- And so when you almost slip, you too can deal with doubt by getting into the presence of God and there getting a new perspective on life. [Here I went off on a tangent slightly to quote Tedd and Margy Tripp. The quote, which I came across on my website again recently, is available here. The quote notes that going to church shouldn’t be seen as optional or our children may look forward to the day when they can choose something else (my application: like when they leave for college, but it cannot be seen as optional then either). The point is that when we go through transitions in life like going to college or moving then we must get plugged into a local church.

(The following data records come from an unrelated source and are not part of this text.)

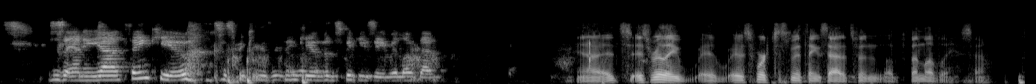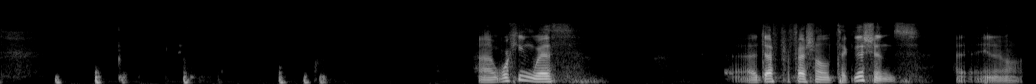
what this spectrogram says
This is Annie. Yeah, thank you. To speak easy. Thank you the speakeasy. We love them. Yeah, it's it's really it, it's worked to smooth things out. It's been it's been lovely. So. Uh, working with uh, deaf professional technicians, uh, you know,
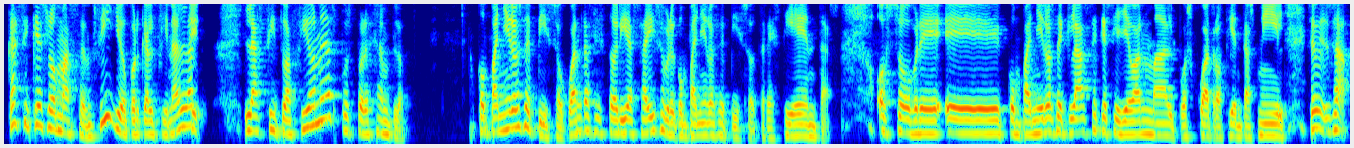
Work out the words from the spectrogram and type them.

Then I moved this following idea to this place in the message from where I had put it originally: “Unfortunately, when a teenager goes away to college it can be easy to not get plugged into the life of a local church there – but it is vital that we encourage college students to do so lest they have no healthy way to deal with doubt.” I want to be clear that going to church isn’t a good work that we do, but the opposite–that it is resting on God and depending on Him for grace.] This is what we do each Sunday: we come together into the very heavenly courts of God to get reoriented for the week ahead. Getting into the presence of God gives us a new perspective on life. And we are surrounded by others who will encourage us rather than mock us. This time together allows us to get back on our solid footing and to actually deal with our doubts rather than to ignore them or surrender to them. The message [meditating on the instruction of God–see Psalm 1] reminds us to doubt our doubts and trust in Jesus. We will often learn ways to respond to the unbeliever who believes those doubts. [I had just added before the last sentence that a great way to respond to the unbeliever is to encourage them to doubt their doubts.] And we rediscover the big picture that the end of the wicked is destruction [which we deserve] but the end of those who trust in Jesus is life eternal.
[A note on this sermon: Using the example of going away to college reflects both something I learned by experience as well as something that makes the application concrete. Often it is when we hear an application that is speaking to someone else’s situation that we will hear more clearly how it applies to us personally.]